M5S attracted support among the young by promising benefit payments to jobseekers and scooped up votes on the left. But then it went into an unlikely coalition with the fiercely free market Lega. Very quickly the contradictory nature of M5S meant it began to unravel, particularly as Salvini as Minister of the Interior implemented vicious measures against migrants which his M5S colleagues went along with. Broder is spot on when he writes: “M5S is anti-establishment but not anti-systemic. Its opposition to the establishment is limited to the terrain of representation, forms of politics rather than the wider organisation of society.”

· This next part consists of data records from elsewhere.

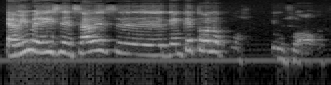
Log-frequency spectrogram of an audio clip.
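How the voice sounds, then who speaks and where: Her voice is high, with big pitch swings, and a little slow, on a lo-fi recording from a distance in an echoey room with a faint hum. An older singer, she's being interviewed and spins warm, rambling, folksy stories, full of "¿eh?" tags and repeated words.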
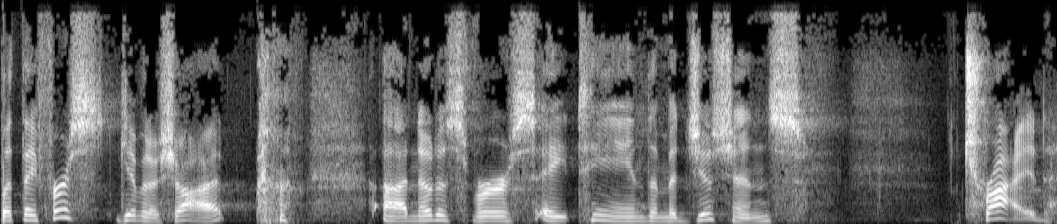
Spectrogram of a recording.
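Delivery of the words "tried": tried stressed high with a falling tune. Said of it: "emphasis on tried".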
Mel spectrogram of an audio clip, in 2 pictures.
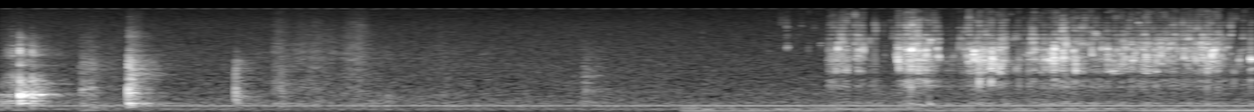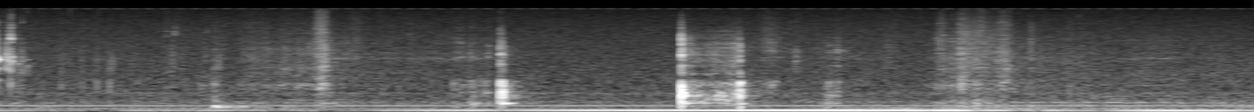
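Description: Distilled water poured through a plastic funnel into a cell of a flooded lead-acid battery, topping the water up over the plates: a rush of splashing about four seconds in, with scattered clicks and drips before and after. A low hum swells near the end.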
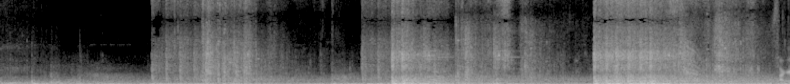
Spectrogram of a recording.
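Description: Bursts of rapid gunfire from the Selaco video game's parking garage level, with an enemy shooting through a wall. Loud volleys crack in at intervals, mixed with mechanical game noise.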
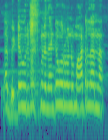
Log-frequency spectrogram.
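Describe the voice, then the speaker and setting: A man's voice: extremely high pitch, steady tone, rapid-fire, a little mellow, faint music behind. An actor with a Telangana Telugu accent playing a grieving older father who laments at length. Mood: lamenting. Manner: pleading, lamenting in long rural laments. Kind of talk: family web drama acting.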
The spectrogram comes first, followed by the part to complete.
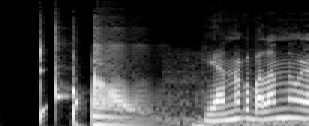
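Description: Cartoon comic sound effect: a few quick pops, then a boing whose pitch falls and dies away, followed by a dubbed voice speaking.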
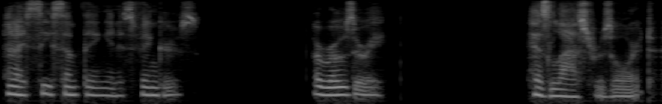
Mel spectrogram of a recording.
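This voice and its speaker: Female ASMR horror narrator: lowish, creaky, unhurried, first-person storytelling. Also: dry recording, studio quality. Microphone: close, dry mic.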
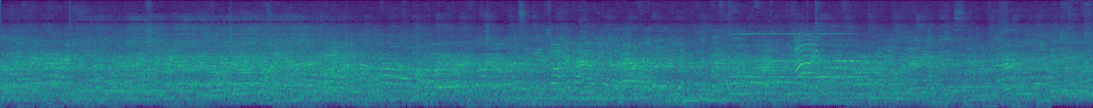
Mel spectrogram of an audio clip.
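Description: Slot machines chime and jingle electronically.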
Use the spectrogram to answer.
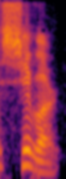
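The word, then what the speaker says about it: sever: जाएगा पहला है सीवियर क्या है सेवर सेवर है सीवियर नहीं दूसरा है सीवियर पहला वर्ड का उच्चारण होगा सेवर दूसरा का उच्चारण है सीवियर तीसरा है सवर है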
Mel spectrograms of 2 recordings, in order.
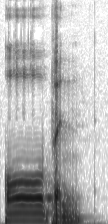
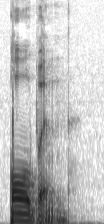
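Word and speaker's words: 오븐: Now Korean language doesn't have a consonant equivalent to the v sound. So V is pronounced as a PB which is actually more similar to the B sound in English.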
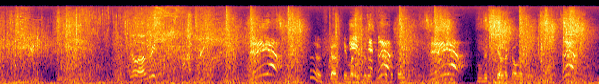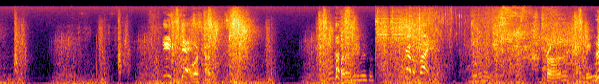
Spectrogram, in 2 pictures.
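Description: A huge monster growls and roars.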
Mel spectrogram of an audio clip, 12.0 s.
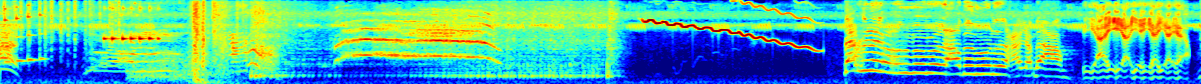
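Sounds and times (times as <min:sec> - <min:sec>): wobbling descending whistle: 0:06.4 - 0:08.2.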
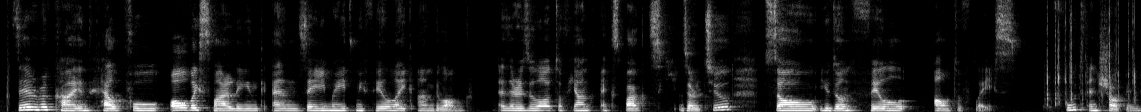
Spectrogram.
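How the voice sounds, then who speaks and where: In a very clean recording with a silent background, a woman speaks very slowly at a medium pitch, her intonation fairly even. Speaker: travel vlogger. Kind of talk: casual vlog monologue.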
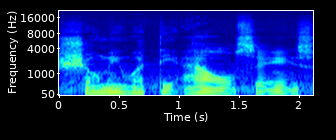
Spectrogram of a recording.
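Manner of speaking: hushed whisper. A player's character kneels and whispers into his holy symbol: whispered. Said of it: "and whispers into it".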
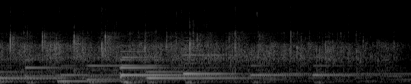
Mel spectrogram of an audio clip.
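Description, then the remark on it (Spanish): A crowd claps steadily and loudly for God, a dense wash of many hands, while sustained keyboard or organ chords ring underneath. “Vamos, dale fuerte ese aplauso a Dios y se los vas a dar.”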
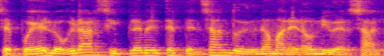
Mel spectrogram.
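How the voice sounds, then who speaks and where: A man delivers his words at a fairly quick pace. His pitch sits in the medium range. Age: 50s. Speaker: accessibility consultant, wheelchair user. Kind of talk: recorded video testimony.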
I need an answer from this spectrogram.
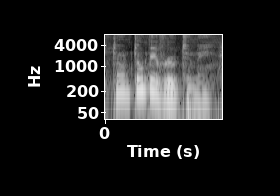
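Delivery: gentle, kindly voice with no edge. Told to shut up, answering back in a gentle Santa Claus voice. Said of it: "He talks like a gentle Santa Claus".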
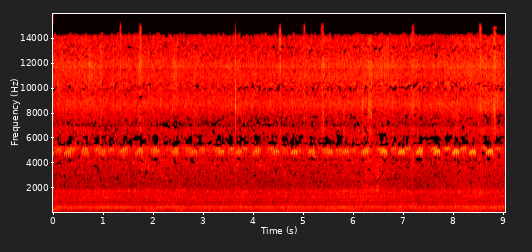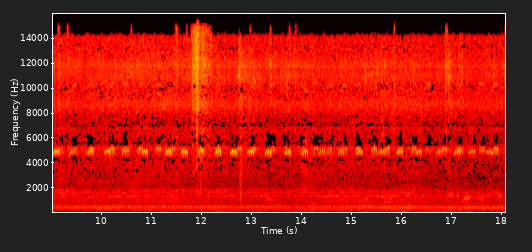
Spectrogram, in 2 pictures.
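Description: Honeybee swarm clustered on a tree branch, buzzing: a steady, dense hum of many bees, with a fast, even, high-pitched pulsing behind it.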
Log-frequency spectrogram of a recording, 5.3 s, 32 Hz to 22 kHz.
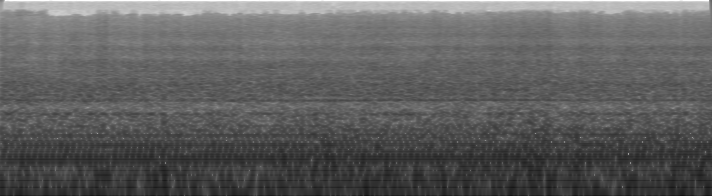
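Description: An Indian Scout Bobber 20 with an American V-twin engine cruises on the interstate, its low throaty engine drone steady and loud under constant wind rush.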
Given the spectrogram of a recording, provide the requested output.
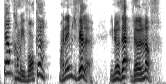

By August 2019 the Lega were the biggest party in the polls and Salvini tried to force a new election by resigning, thus breaking the coalition. But he failed as M5S entered a coalition with the Democrats under the current premier Giuseppe Conte, another technocrat.
Salvini was able to point the finger at such an unholy alliance doing the EU’s dirty work. For the first time too the Lega is beginning to win support among former left wing voters on the basis of attacks on migrants.
Salvini must fancy winning a future general election but there are contradictions within the Lega not, least resentment in its northern heartlands over his turn towards the south. It also faces competition from the ‘post-fascist’ Fratelli di Italia (Brothers of Italy) which is currently polling 18%.
Where I think Broder strikes home is by arguing that social movements, while important, are not enough, and appeals to ally with all decent people against the right just does not interest young people and broad swathes of the working class. A left wing party which can build into those communities and give voice to their anger and frustration is desperately needed.
Elements of this tale can be seen in England post-Corbyn but in Scotland we should not be complacent. Any neoliberal turn would be fatal for independence. In 2014 we were able to give hope to working class communities. If we let that drop we will pay a price.